Stored records
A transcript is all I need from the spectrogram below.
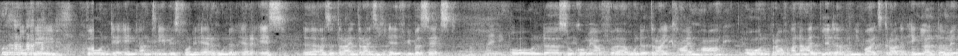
Okay. Und der Endantrieb ist von der R100 RS, äh, also 3311 übersetzt. Und äh, so komme ich auf äh, 103 km/h und brauche anderthalb Liter. Und ich war jetzt gerade in England damit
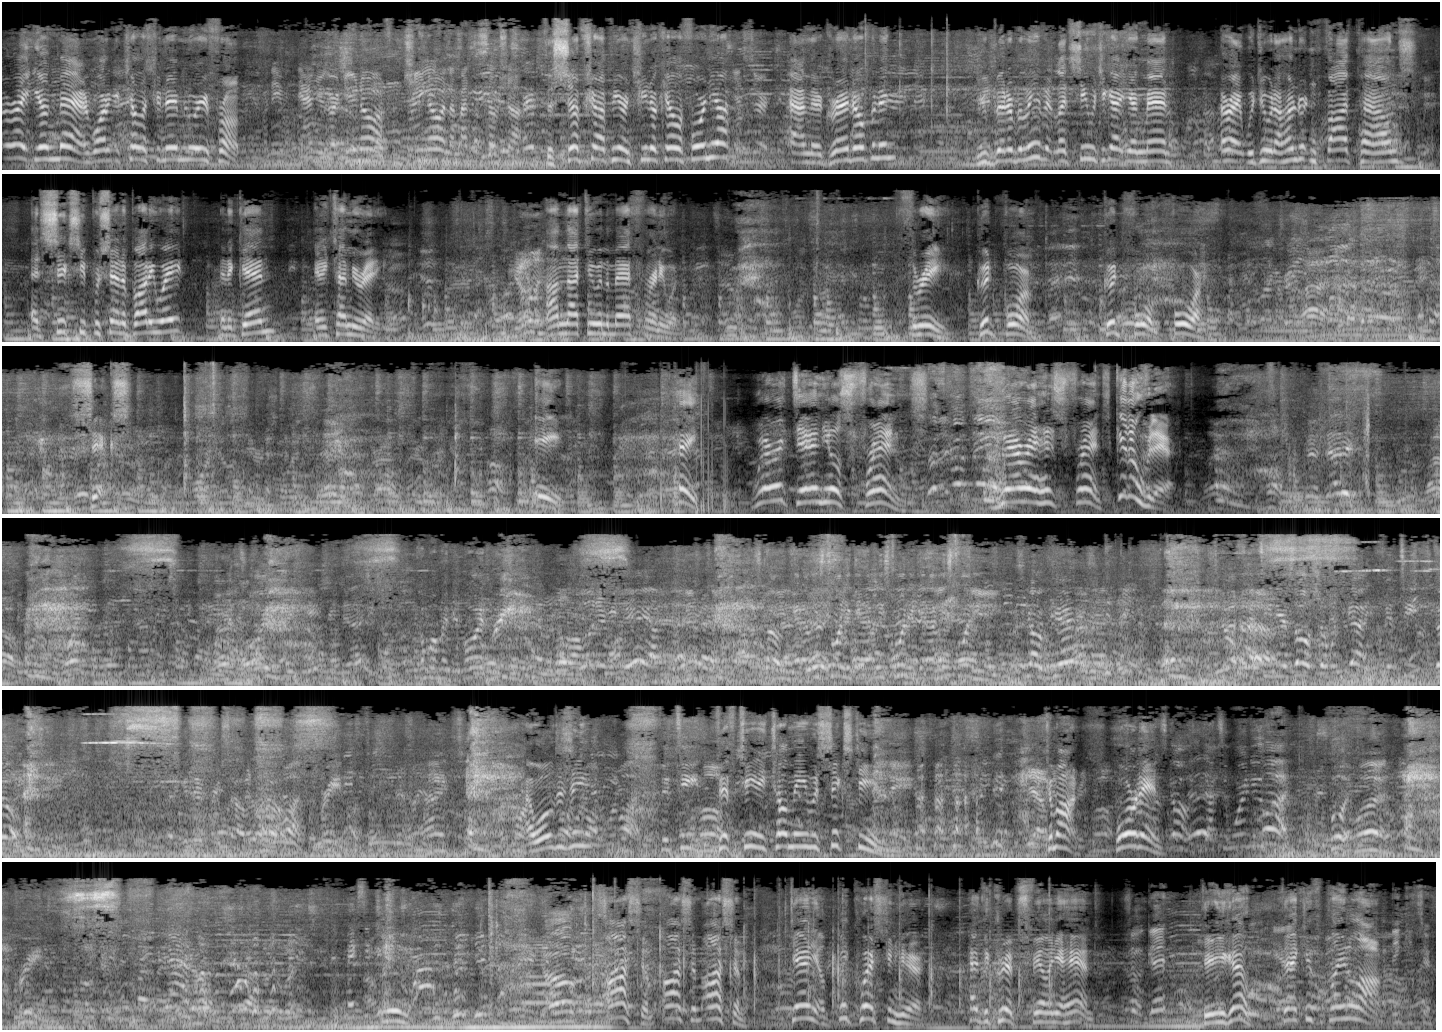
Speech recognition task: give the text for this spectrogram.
All right, young man, why don't you tell us your name and where you're from? My name is Daniel Gardino. I'm from Chino, and I'm at the Sub Shop. The Sub Shop here in Chino, California? Yes, sir. And their grand opening? You better believe it. Let's see what you got, young man. All right, we're doing 105 pounds at 60% of body weight. And again, anytime you're ready. I'm not doing the math for anyone. Three. Good form. Good form. Four. Six. Eight. Hey, where are Daniel's friends? Where are his friends? Get over there. Come on, baby boy, breathe. Let's go. Get at least 20. Get at least 20. Get at least 20. Let's go, kid. Let's go. 15 years old. Show what you got. You 15. Let's go. How old is he? 15. 15. He told me he was 16. Come on. Board in. Let's go. You got two more in you? Put. Breathe. Go. Awesome, awesome, awesome. Daniel, big question here. Had the grips feeling your hand. Feel good? Here you go. Thank you for playing along. Thank you, sir.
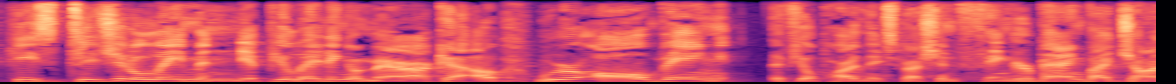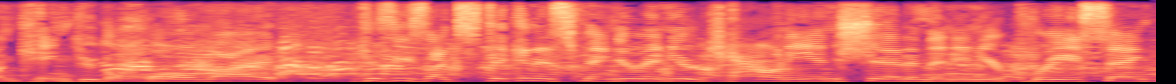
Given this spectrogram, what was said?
he's digitally manipulating America. Oh, we're all being, if you'll pardon the expression, finger banged by John King through the whole night because he's like sticking his finger in your county and shit, and then in your precinct,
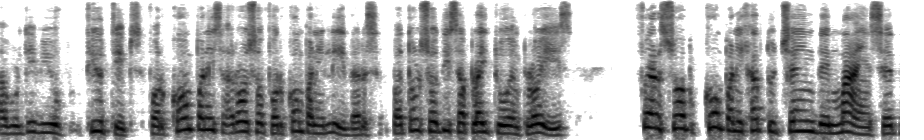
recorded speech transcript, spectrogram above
I will give you a few tips. For companies and also for company leaders, but also this apply to employees. First off, companies have to change the mindset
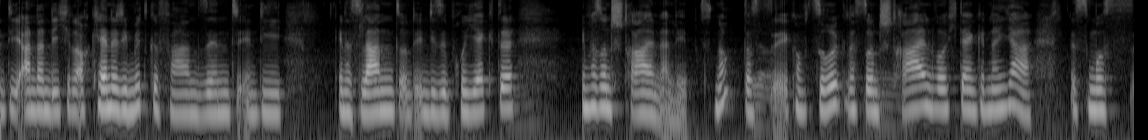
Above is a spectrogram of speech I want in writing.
die anderen, die ich dann auch kenne, die mitgefahren sind in, die, in das Land und in diese Projekte, immer so ein Strahlen erlebt. Ne? Das ja. kommt zurück, das ist so ein Strahlen, wo ich denke, na ja, es muss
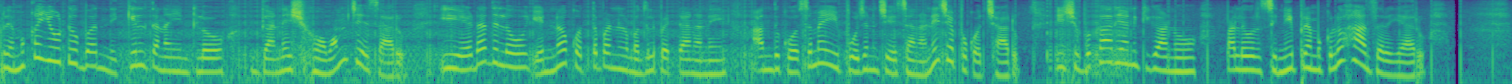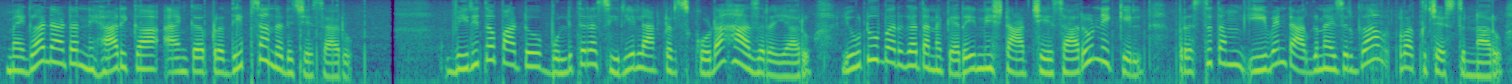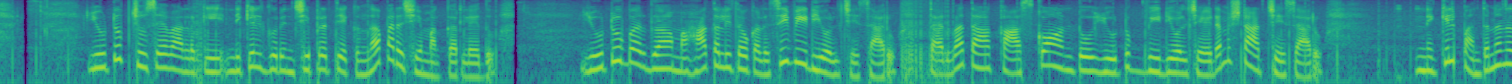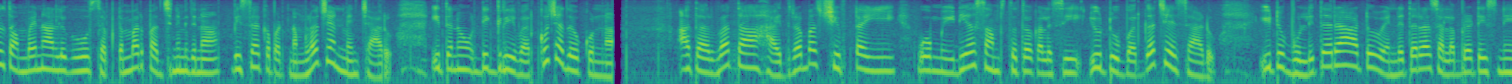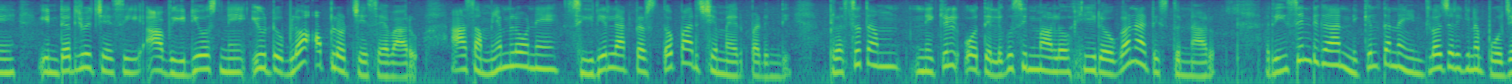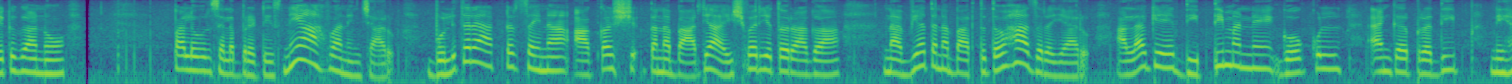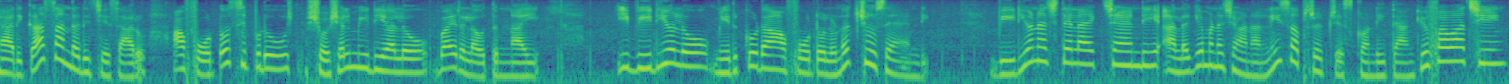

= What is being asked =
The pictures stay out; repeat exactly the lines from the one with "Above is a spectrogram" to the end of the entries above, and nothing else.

= Written solution =
Above is a spectrogram of speech I want in writing.
die anderen, die ich dann auch kenne, die mitgefahren sind in, die, in das Land und in diese Projekte, immer so ein Strahlen erlebt. Ne? Das ja. kommt zurück, das ist so ein Strahlen, wo ich denke, na ja, es muss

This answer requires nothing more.